AAA Editor Notes
International Selkirk Loop is a 280-mile scenic byway in northeastern Washington, northern Idaho and adjoining British Columbia. Starting at Newport, the 74-mile Washington segment follows SR 20 north to Tiger, then SR 31 north to the Canadian border through a sparsely settled part of the state known as “Washington's forgotten corner.”

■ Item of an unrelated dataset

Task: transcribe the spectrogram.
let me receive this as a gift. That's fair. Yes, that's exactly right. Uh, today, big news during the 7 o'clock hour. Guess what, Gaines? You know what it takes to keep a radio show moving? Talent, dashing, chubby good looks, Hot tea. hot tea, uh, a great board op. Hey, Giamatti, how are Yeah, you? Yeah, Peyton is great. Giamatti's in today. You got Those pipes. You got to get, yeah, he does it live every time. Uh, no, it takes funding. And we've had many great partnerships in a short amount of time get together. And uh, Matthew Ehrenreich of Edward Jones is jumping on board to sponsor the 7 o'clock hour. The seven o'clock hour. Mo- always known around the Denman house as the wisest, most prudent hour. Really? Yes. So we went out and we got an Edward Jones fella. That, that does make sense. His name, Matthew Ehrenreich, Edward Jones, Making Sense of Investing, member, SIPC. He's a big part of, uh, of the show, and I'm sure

Between Newport and Metaline Falls the route parallels the Pend Oreille (pond-ah-RAY) River, where dense forests of aspen, fir, cedar and pine alternate with patches of farmland. Practically the entire loop follows either a river or a lakeshore, waterways that historically were used for transportation in this remote area. Rising up on both sides of the river, the Selkirk Mountains ascend to heights of 5,000 feet in the south and more than 7,000 feet in the north.
Watch for ospreys and eagles soaring high in the sky before plummeting down to the water to seize fish with their talons. Large bundles of sticks high in the trees denote nesting sites. Big horn sheep also inhabit the Selkirks, and winter foraging brings them down to river level. Moose, deer and elk are other wilderness dwellers that might be spotted during the winter months as they search out tender vegetation hiding beneath a blanket of snow.

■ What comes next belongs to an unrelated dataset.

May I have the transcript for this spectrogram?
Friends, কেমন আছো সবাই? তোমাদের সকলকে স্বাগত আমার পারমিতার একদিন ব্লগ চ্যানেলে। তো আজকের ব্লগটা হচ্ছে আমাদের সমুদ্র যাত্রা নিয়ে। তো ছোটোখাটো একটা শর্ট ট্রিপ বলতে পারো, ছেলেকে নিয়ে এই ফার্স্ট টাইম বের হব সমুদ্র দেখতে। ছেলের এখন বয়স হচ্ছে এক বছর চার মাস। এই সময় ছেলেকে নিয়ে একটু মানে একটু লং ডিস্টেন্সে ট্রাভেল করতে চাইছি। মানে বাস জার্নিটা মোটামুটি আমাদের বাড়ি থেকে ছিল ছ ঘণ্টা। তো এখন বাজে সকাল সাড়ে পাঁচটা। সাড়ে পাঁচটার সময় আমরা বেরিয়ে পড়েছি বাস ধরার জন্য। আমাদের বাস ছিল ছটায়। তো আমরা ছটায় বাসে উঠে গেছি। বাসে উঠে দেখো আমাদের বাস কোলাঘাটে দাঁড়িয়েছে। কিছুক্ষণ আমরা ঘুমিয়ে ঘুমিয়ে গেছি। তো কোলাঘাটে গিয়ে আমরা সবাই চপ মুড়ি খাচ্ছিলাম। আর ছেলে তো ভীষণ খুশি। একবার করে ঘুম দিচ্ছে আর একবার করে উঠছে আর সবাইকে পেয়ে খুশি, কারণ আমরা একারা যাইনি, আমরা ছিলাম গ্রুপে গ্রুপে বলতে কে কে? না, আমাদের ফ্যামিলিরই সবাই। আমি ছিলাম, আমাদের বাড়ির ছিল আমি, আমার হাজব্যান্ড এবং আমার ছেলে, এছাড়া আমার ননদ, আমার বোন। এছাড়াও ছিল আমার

An excursion train from Newport takes you through areas that are not accessible by road. For a more exhilarating adventure, embark on a guided kayak trip that negotiates spectacular Z Canyon. Or take your pick of recreational pursuits—golf, fishing, boating, swimming, mountain biking and horseback riding all can be enjoyed. Summer, when wildflowers are in bloom, is a great time to hike the hundreds of miles of trails crisscrossing the rugged, impressively scenic terrain of the Selkirk wilderness region.
Chambers of commerce and visitor centers along the loop provide maps and information.

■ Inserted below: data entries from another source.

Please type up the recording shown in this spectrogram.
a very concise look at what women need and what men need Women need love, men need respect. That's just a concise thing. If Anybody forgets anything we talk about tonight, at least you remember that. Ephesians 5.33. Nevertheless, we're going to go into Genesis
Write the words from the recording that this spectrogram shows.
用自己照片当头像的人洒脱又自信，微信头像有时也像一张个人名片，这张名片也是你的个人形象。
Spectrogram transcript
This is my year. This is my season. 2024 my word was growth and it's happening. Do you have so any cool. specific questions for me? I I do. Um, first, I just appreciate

Towns with attraction listings located on the Washington portion of the route are Ione, Metaline Falls and Newport.